[Saved data entries]
--- START ---

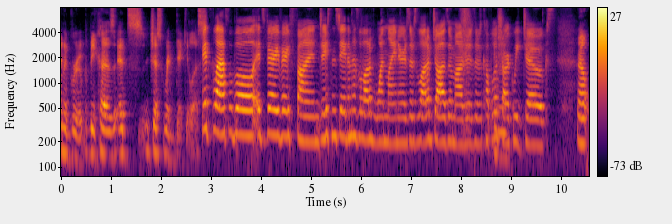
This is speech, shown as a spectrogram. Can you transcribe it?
in a group because it's just ridiculous. It's laughable. It's very, very fun. Jason Statham has a lot of one liners. There's a lot of Jaws homages. There's a couple of Mhm. Shark Week jokes. Now,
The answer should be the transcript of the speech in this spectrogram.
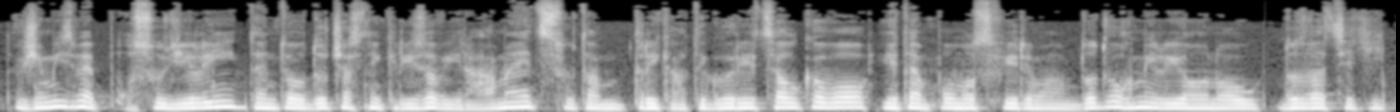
Takže my sme posudili tento dočasný krízový rámec, sú tam tri kategórie celkovo, je tam pomoc firmám do 2 miliónov, do 25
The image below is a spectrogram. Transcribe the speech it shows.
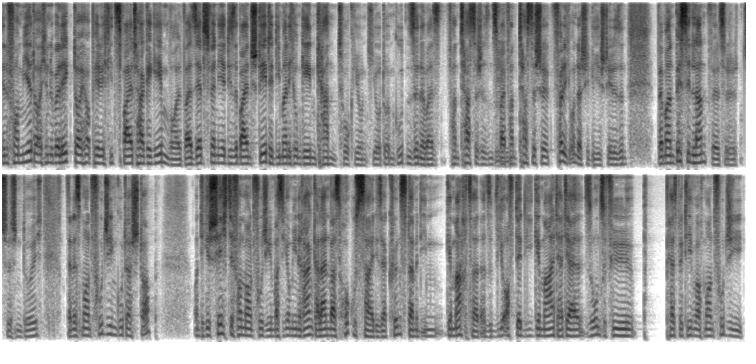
Informiert euch und überlegt euch, ob ihr euch die zwei Tage geben wollt, weil selbst wenn ihr diese beiden Städte, die man nicht umgehen kann, Tokio und Kyoto, im guten Sinne, weil es fantastische sind, zwei fantastische, völlig unterschiedliche Städte sind, wenn man ein bisschen Land will zwisch- zwischendurch, dann ist Mount Fuji ein guter Stopp. Und die Geschichte von Mount Fuji und was sich um ihn rankt, allein was Hokusai, dieser Künstler, mit ihm gemacht hat, also wie oft er die gemalt, hat, er hat ja so und so viel Perspektiven auf Mount Fuji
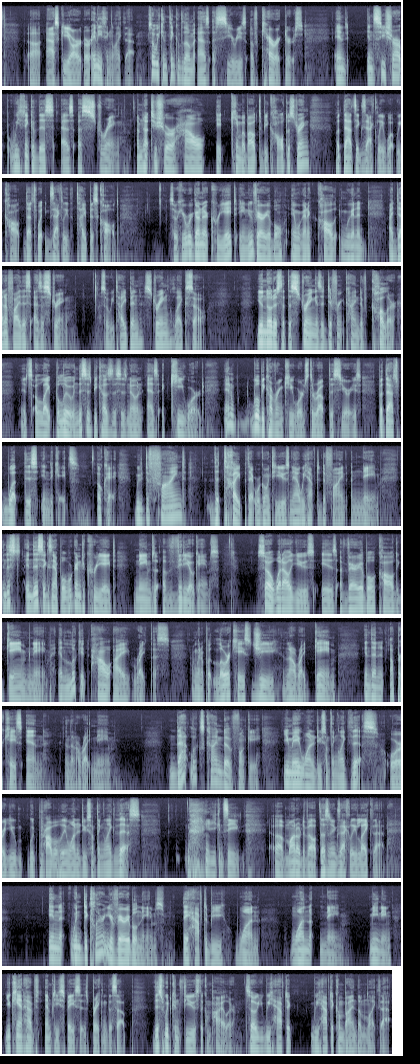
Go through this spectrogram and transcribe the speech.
uh, ASCII art or anything like that. So we can think of them as a series of characters. And in C sharp, we think of this as a string. I'm not too sure how it came about to be called a string, but that's exactly what we call that's what exactly the type is called. So here we're going to create a new variable and we're going to call we're going to identify this as a string. So we type in string like so. You'll notice that the string is a different kind of color. It's a light blue, and this is because this is known as a keyword. And we'll be covering keywords throughout this series, but that's what this indicates. Okay, we've defined the type that we're going to use. Now we have to define a name. In this in this example, we're going to create names of video games. So what I'll use is a variable called game name. And look at how I write this. I'm going to put lowercase g and then I'll write game and then an uppercase n and then I'll write name. That looks kind of funky. You may want to do something like this, or you would probably want to do something like this. you can see uh, MonoDevelop doesn't exactly like that in when declaring your variable names, they have to be one one name, meaning you can't have empty spaces breaking this up. This would confuse the compiler. So we have to we have to combine them like that.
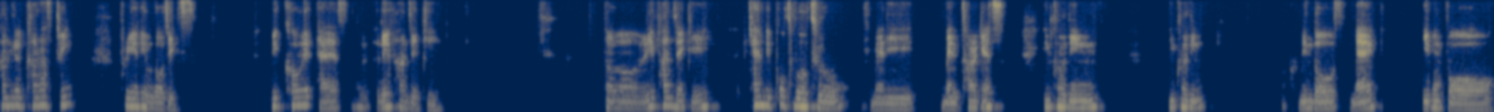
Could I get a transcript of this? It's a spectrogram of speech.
Hangul Kana string creative logics we call it as libhanjp. The libhanjp can be portable to many many targets, including including Windows, Mac, even for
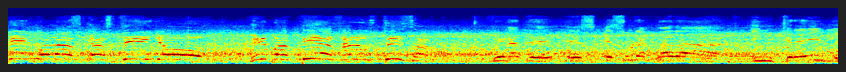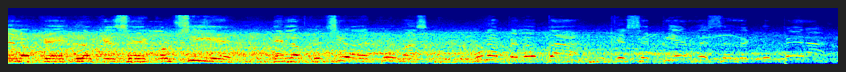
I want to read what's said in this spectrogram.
Nicolás Castillo y Fíjate, es, es una jugada increíble lo que, lo que se consigue en la ofensiva de Pumas. Una pelota que se pierde, se recupera.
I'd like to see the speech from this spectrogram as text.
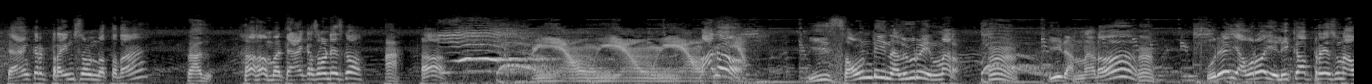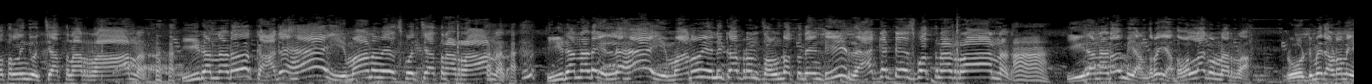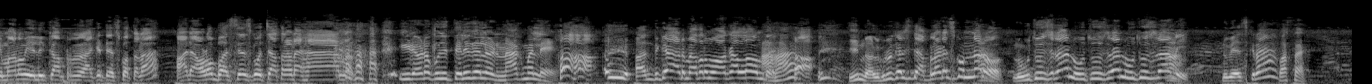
ట్యాంకర్ ట్రైన్ సౌండ్ వస్తుందా రాదు. మరి ట్యాంకర్ సౌండ్ వేసుకో ఆ. ఆ. ఆగు. ఈ సౌండ్ ఈ నలుగురు విన్నారు. ఈడన్నాడు ఆ. ఒరే ఎవరో హెలికాప్టర్ వేసుకుని అవతల నుంచి వచ్చేస్తున్నారు రా అన్నాడు. ఈడన్నాడు కాదే హే విమానం వేసుకొచ్చేస్తున్నాడు రా అన్నాడు. ఈడన్నాడు ఎల్లే హే విమానం హెలికాప్టర్ అని సౌండ్ వస్తుందేంటి ర్యాకెట్ వేసుకొస్తున్నాడు రా అన్నాడు. ఈడన్నాడు మీ అందరూ ఎదవల్లాగా ఉన్నారు రా రోడ్డు మీద ఎవడన్నా విమానం హెలికాప్టర్ ర్యాకెట్ వేసుకొస్తాడా? ఆడ ఎవడో బస్ వేసుకొచ్చేస్తున్నాడు హే అన్నాడు. ఈడెవడో కొంచెం తెలియగలడు నాకు మళ్ళీ. అందుకే ఆడ మెదడు మోకాల్లో ఉంది. ఈ నలుగురు కలిసి దెబ్బలాడేసుకుంటున్నారు. నువ్వు చూసిరా నువ్వు చూసిరా నువ్వు చూసిరా అని. నువ్వు వేసుకురా. వస్తా.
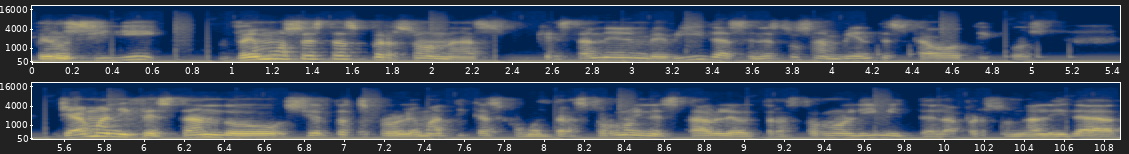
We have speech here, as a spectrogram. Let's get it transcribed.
Pero si vemos a estas personas que están embebidas en estos ambientes caóticos, ya manifestando ciertas problemáticas como el trastorno inestable o el trastorno límite de la personalidad,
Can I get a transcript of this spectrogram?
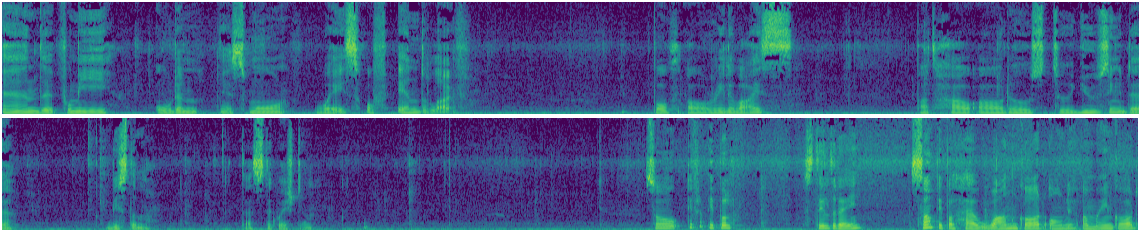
and for me Odin is more ways of end life. Both are really wise but how are those two using the wisdom? That's the question. So different people still today. Some people have one god only a main god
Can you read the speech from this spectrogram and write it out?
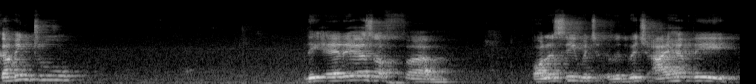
Coming to the areas of um, policy which, with which I have the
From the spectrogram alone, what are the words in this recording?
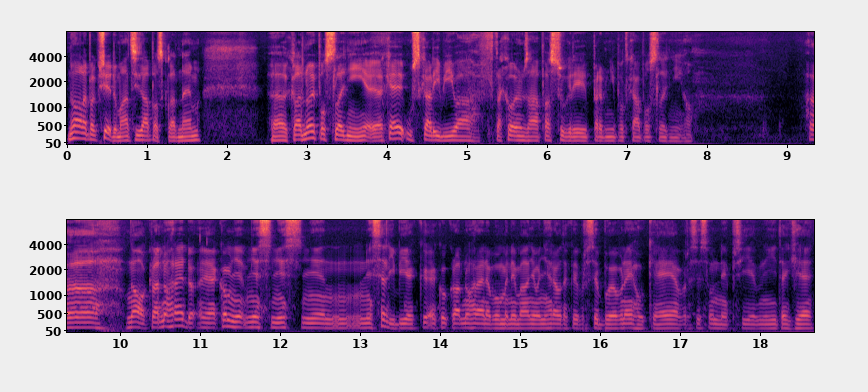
No ale pak přijde domácí zápas s Kladnem. Eh, Kladno je poslední. Jaké úskalí bývá v takovém zápasu, kdy první potká posledního? Uh, no, Kladno hraje, do, jako mě, mě, mě, mě, mě, se líbí, jak, jako Kladno hraje, nebo minimálně oni hrajou takový prostě bojovný hokej a prostě jsou nepříjemný, takže,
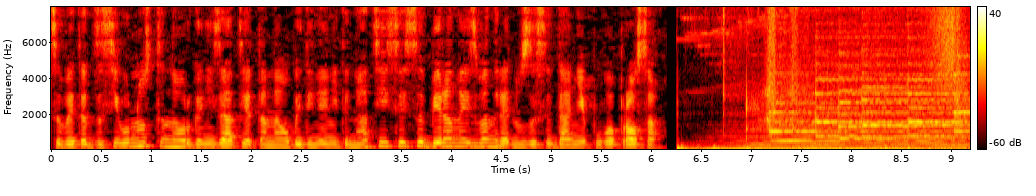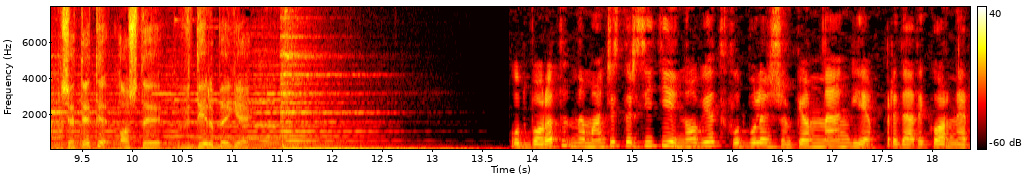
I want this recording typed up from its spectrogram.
Съветът за сигурност на Организацията на Обединените нации се събира на извънредно заседание по въпроса. Четете още в Дирбеге. Отборът на Манчестър Сити е новият футболен шампион на Англия, предаде Корнер.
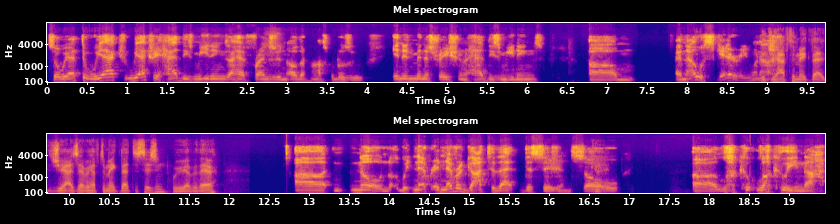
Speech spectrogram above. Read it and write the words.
So we had to we actually we actually had these meetings. I have friends in other hospitals who in administration had these meetings. Um and that was scary when did I you have to make that did you guys ever have to make that decision were you ever there uh no, no we never it never got to that decision. So Okay. uh luck, luckily not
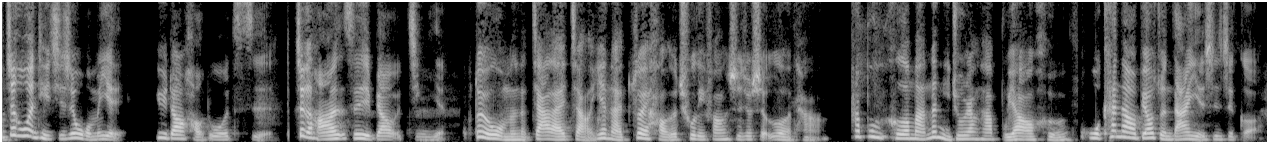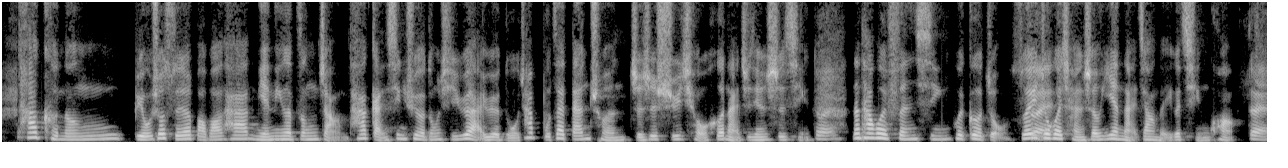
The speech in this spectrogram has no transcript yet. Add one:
这个问题其实我们也遇到好多次，这个好像自己比较有经验。对于我们家来讲，夜奶最好的处理方式就是饿它。他不喝嘛，那你就让他不要喝。我看到标准答案也是这个。他可能，比如说，随着宝宝他年龄的增长，他感兴趣的东西越来越多，他不再单纯只是需求喝奶这件事情。对。那他会分心，会各种，所以就会产生厌奶这样的一个情况。对。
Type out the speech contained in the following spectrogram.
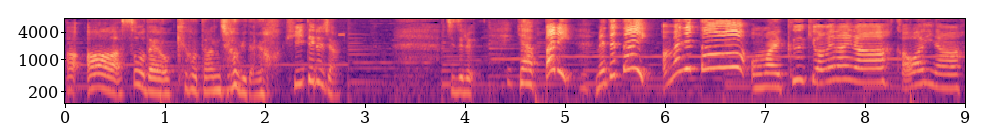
あ、ああ、そうだよ、今日誕生日だよ。弾いてるじゃん。千鶴。やっぱり、めでたいおめでとうお前空気読めないなかわいいな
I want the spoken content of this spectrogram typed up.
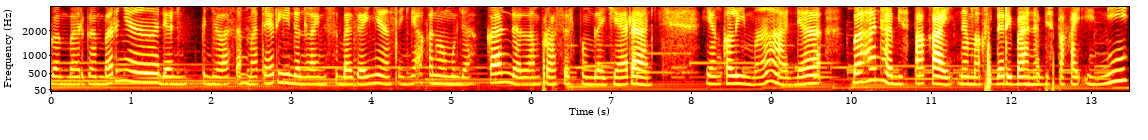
gambar-gambarnya dan penjelasan materi dan lain sebagainya sehingga akan memudahkan dalam proses pembelajaran. Yang kelima ada bahan habis pakai. Nah, maksud dari bahan habis pakai ini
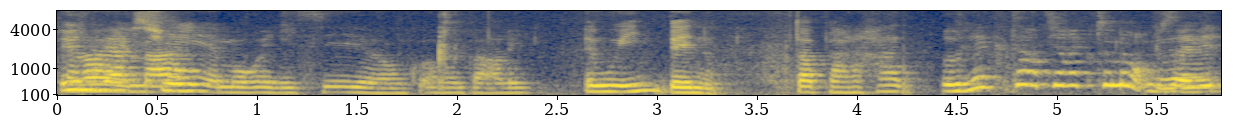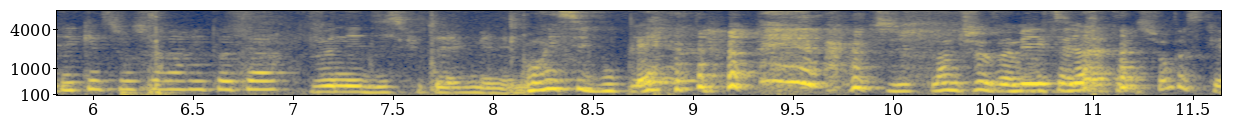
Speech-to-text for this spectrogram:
Une version. elle m'aurait laissé encore en parler. Oui, ben non. T'en parleras au lecteur directement. Vous avez des questions sur Harry Potter? Venez discuter avec mes Oui, s'il vous plaît. J'ai plein de choses à Mais vous faites dire. attention parce que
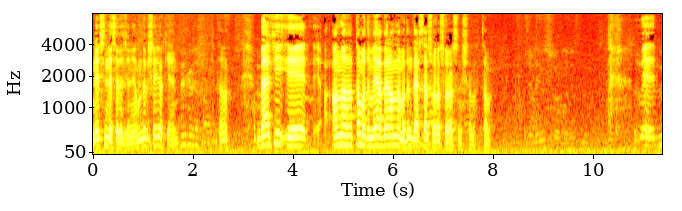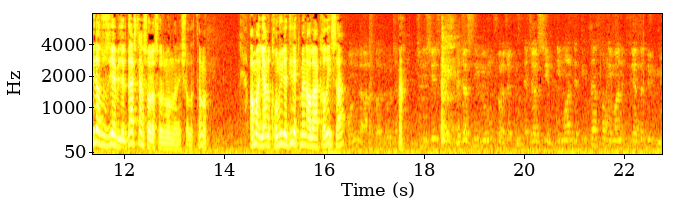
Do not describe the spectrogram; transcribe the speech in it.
Nefsinle seveceksin ya. Bunda bir şey yok yani. Peki hocam. tamam. Belki e, anlatamadım veya ben anlamadım. Dersten sonra sorarsın inşallah. Tamam. E, biraz uzayabilir. Dersten sonra sorun onları inşallah. Tamam. Ama yani konuyla direktmen alakalıysa Konuyla alakalıdır hocam. Heh. Şimdi şey söyleyeyim. Necasi'nin durumunu soracaktım. Necasi'yim iman ettikten sonra imanın fiyatı düşmüyor.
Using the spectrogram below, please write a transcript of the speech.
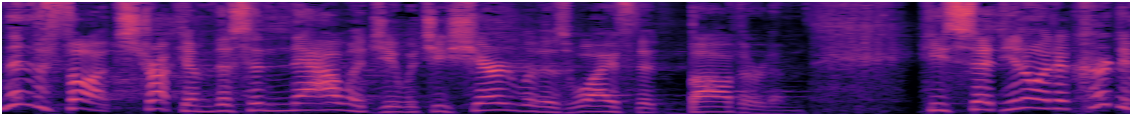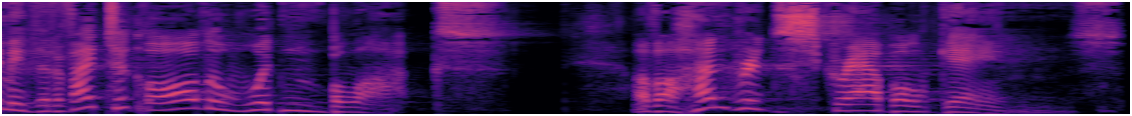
And then the thought struck him, this analogy which he shared with his wife that bothered him. He said, You know, it occurred to me that if I took all the wooden blocks of a hundred Scrabble games,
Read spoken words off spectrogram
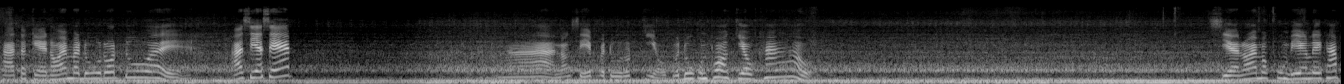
แห มพาตะแก่น้อยมาดูรถด้วยอาเสียเซฟน้องเซฟมาดูรถเกี่ยว มาดูคุณพ่อเกี่ยวข้าว เสียน้อยมาคุมเองเลยครับ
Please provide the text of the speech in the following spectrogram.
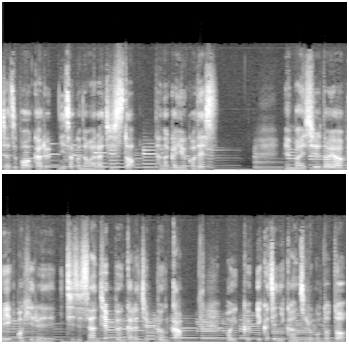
ジャズボーカル二足のわらじスト田中優子です。毎週土曜日お昼1時30分から10分間。保育育児に関することと、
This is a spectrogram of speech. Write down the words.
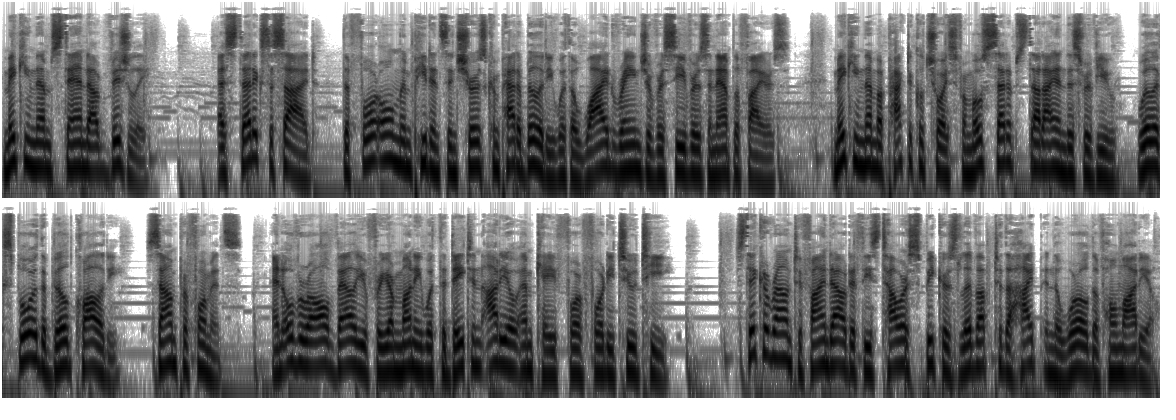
making them stand out visually. Aesthetics aside, the 4 ohm impedance ensures compatibility with a wide range of receivers and amplifiers, making them a practical choice for most setups. I in this review, we'll explore the build quality, sound performance, and overall value for your money with the Dayton Audio MK442T. Stick around to find out if these tower speakers live up to the hype in the world of home audio.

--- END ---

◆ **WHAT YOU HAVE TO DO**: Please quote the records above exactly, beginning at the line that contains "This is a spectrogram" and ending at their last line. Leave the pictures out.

◆ **THE COMPLETED TASK**:
This is a spectrogram of speech. Write down the words.
making them stand out visually. Aesthetics aside, the 4 ohm impedance ensures compatibility with a wide range of receivers and amplifiers, making them a practical choice for most setups. I in this review, we'll explore the build quality, sound performance, and overall value for your money with the Dayton Audio MK442T. Stick around to find out if these tower speakers live up to the hype in the world of home audio.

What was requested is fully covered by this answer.